The police say they have now received two complaints relating to the resignation of the Justice Minister, Judith Collins, at the weekend, and both are being assessed.
One is from the Labour Party claiming people within the National Party, including Ms Collins, have breached numerous the Crimes Act by unlawful accessing computers, corruptly using information and intimidating witnesses.
The police will not reveal who made the other complaint.
The complaints relate to information published in Nicky Hager's book Dirty Politics and newly released emails suggesting right wing bloggers were running a smear campaign against New Zealand's financial watchdogs.
There are new allegations that bloggers Cameron Slater and Cathy Odgers were being paid to undermine and attack the Serious Fraud Office and Financial Markets Authority which were investigating Hanover Finance.
Ms Collins resigned as a minister at the weekend after an email from Mr Slater surfaced suggesting she had been involved in efforts to undermine the-then SFO director Adam Feeley in 2011. An official inquiry is to look at these accusations, which Ms Collins denies.
Deputy Labour Party leader and shadow Attorney-General David Parker has has written to Police Commissioner Mike Bush asking for an urgent investigation.
The complaint also asks police to look into the release of private information by Ms Collins, as well as the accessing of the Labour Party's computer system.
In the letter, Mr Parker writes that these were "serious matters that go to the heart of administration of justice in New Zealand and public confidence in democracy and the rule of law."
The complaint also covers the accessing of Labour Party computers by National and the leaking of private details of public servants to the bloggers.
While Mr Parker believes police should act immediately to ensure evidence including computer records is secured, he told Radio New Zealand's Nine to Noon programme he was not trying to influence any investigation.
He said the decision was for Police Commissioner Mike Bush. "Whether he gets back to me or not, that's his choice."
Prime Minister John Key said Labour were "playing politics" over the investigation, and using it as an election issue.

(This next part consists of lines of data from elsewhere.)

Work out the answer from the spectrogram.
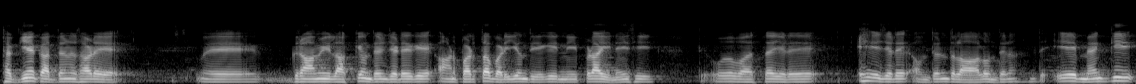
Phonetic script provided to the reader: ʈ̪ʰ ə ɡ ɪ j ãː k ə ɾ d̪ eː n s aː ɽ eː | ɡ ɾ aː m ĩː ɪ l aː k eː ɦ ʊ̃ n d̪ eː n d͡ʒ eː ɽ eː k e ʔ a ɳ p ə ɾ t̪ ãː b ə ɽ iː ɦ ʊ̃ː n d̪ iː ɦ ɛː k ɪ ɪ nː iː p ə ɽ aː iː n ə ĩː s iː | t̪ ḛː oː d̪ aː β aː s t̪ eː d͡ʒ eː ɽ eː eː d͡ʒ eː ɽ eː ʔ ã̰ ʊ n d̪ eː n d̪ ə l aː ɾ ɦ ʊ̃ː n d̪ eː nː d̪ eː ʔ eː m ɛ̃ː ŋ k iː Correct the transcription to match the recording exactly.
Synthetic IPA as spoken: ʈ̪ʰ ə ɡ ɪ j ãː k ə ɾ d̪ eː n s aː ɽ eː | ɡ ɾ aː m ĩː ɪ l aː k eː ɦ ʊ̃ n d̪ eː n d͡ʒ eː ɽ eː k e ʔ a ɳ p ə ɾ t̪ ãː b ə ɽ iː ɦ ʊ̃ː n d̪ iː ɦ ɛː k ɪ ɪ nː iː p ə ɽ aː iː n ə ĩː s iː | t̪ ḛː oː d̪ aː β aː s t̪ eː d͡ʒ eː ɽ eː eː d͡ʒ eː ɽ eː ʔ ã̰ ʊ n d̪ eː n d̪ ə l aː l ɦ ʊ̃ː n d̪ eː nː t̪ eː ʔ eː m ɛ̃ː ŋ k iː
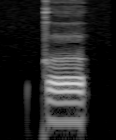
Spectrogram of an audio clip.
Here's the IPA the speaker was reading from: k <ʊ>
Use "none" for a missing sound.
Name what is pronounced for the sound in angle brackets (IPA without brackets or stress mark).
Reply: ʊ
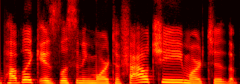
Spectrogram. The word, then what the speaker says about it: Fauci: But I have noticed that sometimes, so in the States, are they pronouncing it Fauci or Fauci? – No. We are pronouncing it the correct way, Fauci.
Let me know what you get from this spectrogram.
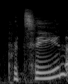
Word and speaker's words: poutine: Now, this is poutine.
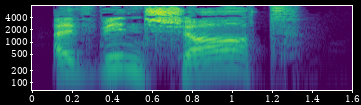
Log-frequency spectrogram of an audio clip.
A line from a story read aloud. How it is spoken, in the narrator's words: he cried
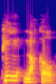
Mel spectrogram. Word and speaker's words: pinochle: It's pinochle, isn't it? And it isn't spelled anything like that, but I believe that's how it's how it's pronounced.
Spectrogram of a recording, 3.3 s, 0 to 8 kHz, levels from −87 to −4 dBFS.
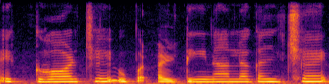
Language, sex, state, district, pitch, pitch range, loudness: Maithili, female, Bihar, Madhepura, 250 Hz, 240-260 Hz, -14 LUFS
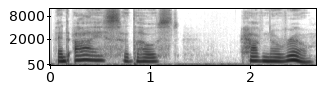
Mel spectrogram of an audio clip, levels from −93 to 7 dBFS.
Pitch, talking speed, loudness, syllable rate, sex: 210 Hz, 180 wpm, -17 LUFS, 4.4 syllables/s, female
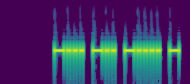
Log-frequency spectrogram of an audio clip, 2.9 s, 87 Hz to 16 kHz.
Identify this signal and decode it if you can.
Morse code, heard as a keyed tone, about 25 wpm, 700 Hz. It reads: BD6T
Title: Four Challenging Letter-Number Combinations 25wpm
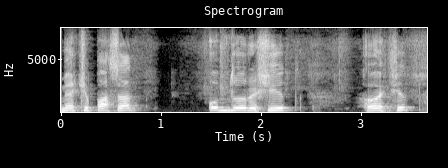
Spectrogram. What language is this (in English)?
Kashmiri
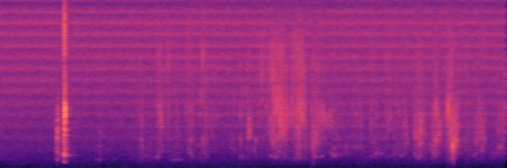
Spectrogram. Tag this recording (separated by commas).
Hands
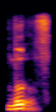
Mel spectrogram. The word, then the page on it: move: American English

"The Labour party can't win on the core issues, of the economy, law and order and education, they don't want to fight National at that level."